British finance minister Rishi Sunak has promised there will not be a return to austerity due to its Covid-19 response.
But he also warned the UK will not have a normal Christmas due to the pandemic.
Mr Sunak said he will announce "quite a significant" increase in funding for public services in a one-year spending plan on Wednesday.
"You will not see austerity next week," he told Sky News on Sunday. "What you will see is an increase in the government's spending on day-to-day public services, and quite a significant one, coming on the increase that we had last year."
Mr Sunak will announce the heaviest public borrowing since the Second World War after Britain suffered the biggest economic crash in over 300 years.
Economists believe Britain is on course to borrow about £400 billion pounds ($531.28 billion) this year, approaching 20 per cent of its gross domestic product, or nearly double its borrowing after the global financial crisis.
Mr Sunak said the forecasts to be published alongside his spending blueprint would show the "enormous strain" that coronavirus has put on the economy and the priority for his plan would be to fight the pandemic.
On Saturday, Britain's finance ministry announced that Mr Sunak was expected to announce a one-year package worth more than £3 billion pounds ($3.98 billion) to support the state-run National Health Service as it struggles with coronavirus.
He said the government will think about restoring public finances once the Covid-19 crisis is over, and until then will focus on fighting the pandemic.
"Once we get through this crisis we need to think more about returning to a more normal path, but as of now we are able to do what we need to do and we are able to do that at an affordable cost and use those funds to support the economy and support businesses through this crisis," he told Times Radio.
Due to the second wave of the pandemic, Mr Sunak said Britons will not be able to enjoy a normal Christmas, but said the government is looking at ways to enable families to get together.
"Frustrating as it is for all of us, Christmas is not going to be normal this year," he told Sky's Sophie Ridge on Sunday.
"But that said, the Prime Minister is, for example, looking at ways to see how families can spend time with each other."
Despite the UK's Brexit negotiations being overshadowed by the pandemic, Mr Sunak said Britain hoped to strike a trade deal with the European Union.
Asked what the effect of not having a free-trade deal in place after the transition period ends on December 31, Mr Sunak said: "It's very difficult to be precise about the near-term effects.
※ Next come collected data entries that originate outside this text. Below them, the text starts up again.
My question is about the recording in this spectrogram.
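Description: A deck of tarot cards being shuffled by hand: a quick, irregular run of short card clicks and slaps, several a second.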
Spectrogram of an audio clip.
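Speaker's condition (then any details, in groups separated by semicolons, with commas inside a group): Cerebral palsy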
"But I'd agree with what the Prime Minister has said, in the short-term specifically and most immediately, it would be preferable to have a deal because it would ease things in the short term.
"But the most important impact on our economy next year is not going to be from that, it's because of coronavirus."
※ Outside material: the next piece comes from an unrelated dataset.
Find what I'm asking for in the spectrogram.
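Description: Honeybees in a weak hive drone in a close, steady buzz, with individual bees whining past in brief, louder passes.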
A deal that comes into force when the Brexit transition period ends on December 31 would be “preferable,” he added.